Meet the 2017 Curtis Scholars
This group of youths is out to change the world.
Jay’Len Boone, 18 — San Antonio, Texas
Jay’Len was born in Detroit, Michigan, experiencing firsthand the hardships caused by poverty and growing up without access to resources. Jay’Len saw his environment as motivation to make a better life, not just for himself, but for the world.
Now a rising sophomore at University of Texas - San Antonio, Jay’Len has begun creating change in his new community through an education initiative he is launching, and by interning with MOVE San Antonio – a grassroots organization that mobilizes young people to vote and advocate for progressive issues.
Jay’Len hopes the skills he obtains through the Curtis Scholar program will allow him to grow as an advocate and shape his work both in San Antonio and Detroit, connecting local issues to global issues. In his free time you can find Jay’Len listening to Bruno Mars and scrolling Instagram.
Notable quote: “My past has shaped me into the man I am today and...revealed how much potential those in poverty have if given access to education, health”
PawLa La, 16 — Carrboro, North Carolina
PawLa is a refugee from the Burmese/Thai border. Her family was resettled in Carrboro, NC in 2008. She faced a huge learning curve coming to the United States knowing only “yes” and “no” in English. Despite this, PawLa La, which translates to “unique flower,” was able to overcome the hardships and was able to test out of ESL (English as a Second Language) by 4th grade due to her hard work and work ethic.
PawLa is most passionate about health and access to education as the keys to ending poverty. Education is particularly important to PawLa because her own mother never went to school, and she experienced first hand the second rate education in her refugee camp. She wants to “work for a world where every child can go to school,” an opportunity that is still not afforded to so many kids around the world.
Ariana Manley, 18 — Philadelphia, Pennsylvania
Ariana is a spoken word poet hailing from Philadelphia, PA. She believes in the power of poetry to speak truth to her lived experiences, to “shed light” on injustices, and to “be a mouthpiece for those who are silenced.” In this country, she feels “underrepresented, erased and alone.”

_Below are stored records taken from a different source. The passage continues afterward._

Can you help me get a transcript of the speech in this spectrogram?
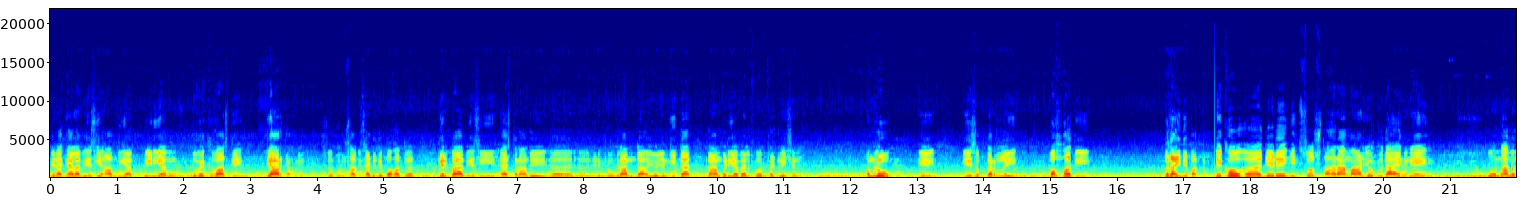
ਮੇਰਾ ਖਿਆਲ ਆ ਵੀ ਅਸੀਂ ਆਪਦੀਆਂ ਪੀੜ੍ਹੀਆਂ ਨੂੰ ਭਵਿੱਖ ਵਾਸਤੇ ਤਿਆਰ ਕਰ ਰਹੇ ਹਾਂ। ਸੋ ਗੁਰੂ ਸਾਹਿਬ ਦੀ ਸਾਡੇ ਤੇ ਬਹੁਤ ਕਿਰਪਾ ਹੈ ਵੀ ਅਸੀਂ ਇਸ ਤਰ੍ਹਾਂ ਦੇ ਜਿਹੜੇ ਪ੍ਰੋਗਰਾਮ ਦਾ ਆਯੋਜਨ ਕੀਤਾ। ਰਾਮਗੜੀਆ ਵੈਲਫੇਅਰ ਫੈਡਰੇਸ਼ਨ ਅਮਲੋ ਇਹ, ਇਸ ਉਪਕਰਨ ਲਈ ਬਹੁਤ ਹੀ ਵਧਾਈ ਦੇ ਪਾਤਰ। ਦੇਖੋ ਜਿਹੜੇ 117 ਮਾਣਯੋਗ ਵਿਧਾਇਕ ਨੇ ਉਹਨਾਂ ਨੂੰ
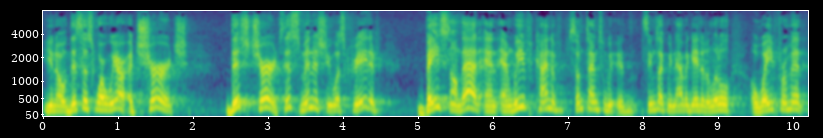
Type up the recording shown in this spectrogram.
you know, this is where we are. A church, this church, this ministry was created based on that. And, and we've kind of, sometimes we, it seems like we navigated a little away from it.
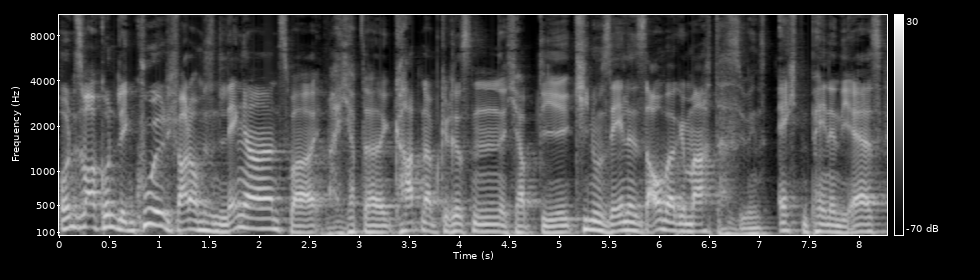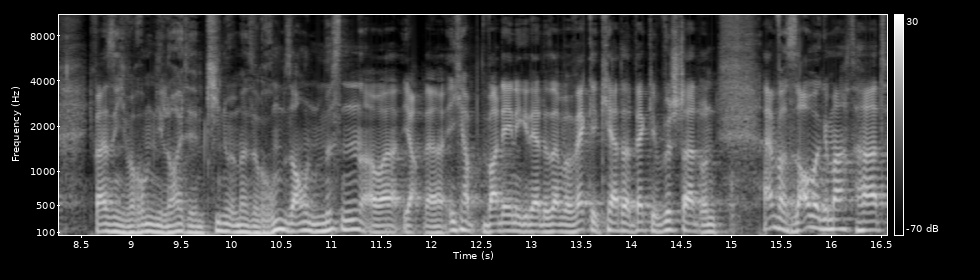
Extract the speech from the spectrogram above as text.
und es war auch grundlegend cool. Ich war noch ein bisschen länger. Zwar, ich habe da Karten abgerissen, ich habe die Kinosäle sauber gemacht. Das ist übrigens echt ein Pain in the Ass. Ich weiß nicht, warum die Leute im Kino immer so rumsauen müssen, aber ja, äh, ich hab, war derjenige, der das einfach weggekehrt hat, weggewischt hat und einfach sauber gemacht hat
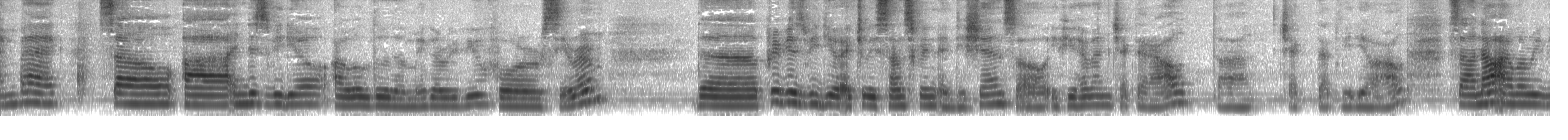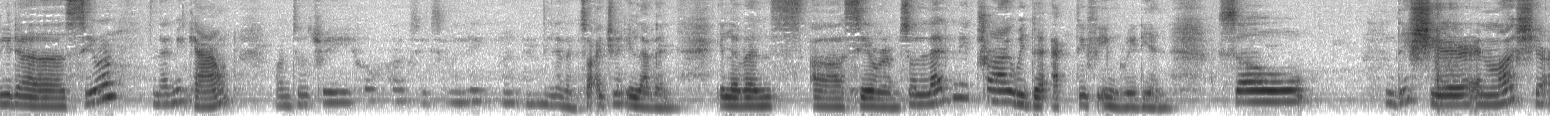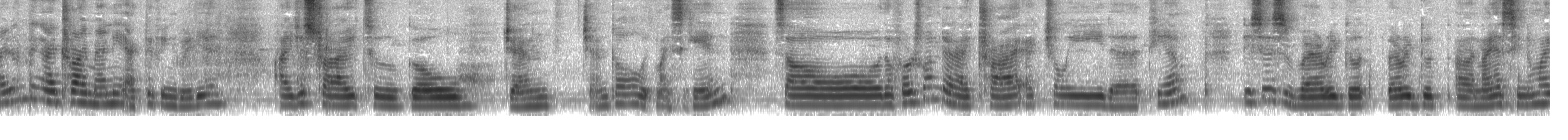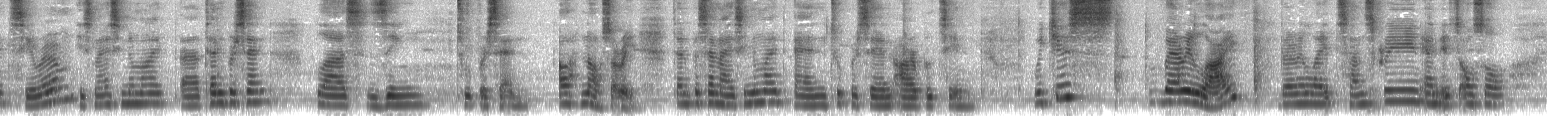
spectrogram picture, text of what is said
I'm back. So uh, in this video I will do the mega review for serum. The previous video actually sunscreen edition. So if you haven't checked that out uh, check that video out. So now I will review the serum. Let me count. 1 2 3 4 5 6 7 8 9 10 11 so actually 11 11 uh, serum. So let me try with the active ingredient. So this year and last year I don't think I try many active ingredient. I just try to go gen gentle with my skin. So the first one that I try actually the Tiam this is very good very good uh, niacinamide serum. Is niacinamide 10% uh, plus zinc 2% oh no sorry. 10% niacinamide and 2% arbutin which is very light very light sunscreen and it's also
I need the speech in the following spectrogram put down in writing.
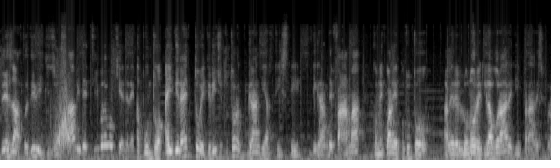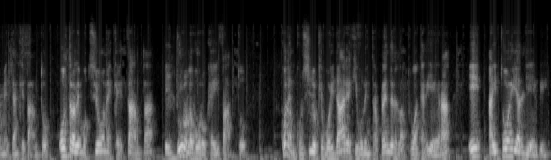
Esatto, dirigici. Davide, ti volevo chiedere, appunto, hai diretto e dirigi tuttora grandi artisti di grande fama con i quali hai potuto avere l'onore di lavorare e di imparare sicuramente anche tanto. Oltre all'emozione che è tanta e il duro lavoro che hai fatto, qual è un consiglio che vuoi dare a chi vuole intraprendere la tua carriera e ai tuoi allievi?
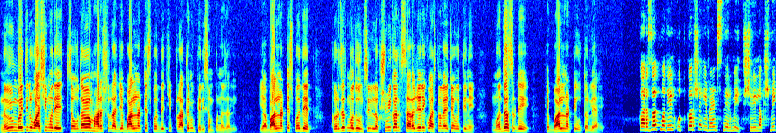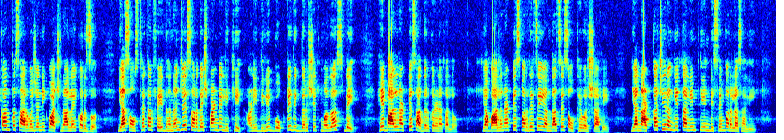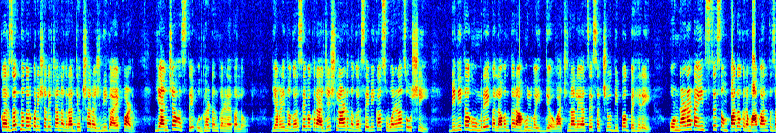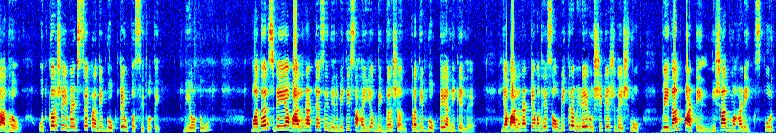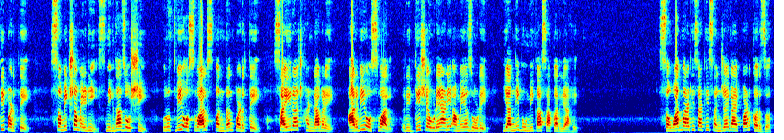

Ariana is a member of the Philadelphia Youth Poetry Movement, and a founding member of Philadelphia Youth Poetry Youth Council. Through the youth council, Ariana hopes to get more youth engaged in the community through a range of community service actions.
Additionally, Ariana works closely with her English teacher and poetry coach to deliver professional development workshops to teachers across the district on “ways to restructure lessons and projects to allow more for student voice.”
When she is not working on her poetry, creating more engaged students in her community, or helping teachers improve their lessons, you can find her jamming out to the new Paramore album.
Brooklyn Montgomery, 17 — Sahuarita, Arizona
Brooklyn is a high school student from Sahuarita, Arizona. As a hispanic female, and soon-to-be first generation college student, Brooklyn has felt the systemic barriers society imposes. She sees these barriers as motivation and strives to “stand up for those who are too afraid to do the same.”
Though in high school, Brooklyn has become deeply involved and active in her community. She volunteers regularly at food banks, and soup kitchens. She also organized and ran Operation Christmas Child at her school and started a program that provides funding for the homeless to purchase lost Identification cards, which are necessary to receive almost all forms of assistance.
As someone who plans on studying international relations in college, Brooklyn believes the Curtis Scholarship will allow her to develop the skill set she needs to be a “better person, advocate, and leader.” In her free time, you can find her reading, or listening to Coldplay and Edward Sharpe & The Magnetic Zeros.
Jonathan Muñez, 17 — Brooklyn, NY
Jonathan hails from Brooklyn, NY. Though faced with many adversities throughout his life, including difficulties caused by Hurricane Sandy in 2012, Jonathan is a testament that persistence is key. After being setback and falling behind in school due to Hurricane Sandy displacement, Jonathan transferred to an alternative high school where he has been able to get himself back on track.
In his letter of recommendation, Jonathan’s counselor referred to Jonathan as the “glue guy” due to his ability to connect with a variety of people and keep morale high during school trips and group activities when faced with a difficult situation.
Jonathan has never left the country and has only left New York once, when he went on a class trip to Washington D.C. where he was deeply moved by the African American History Museum. Jonathan works as a camp counselor over the summer. In his free time, he writes and records his own music.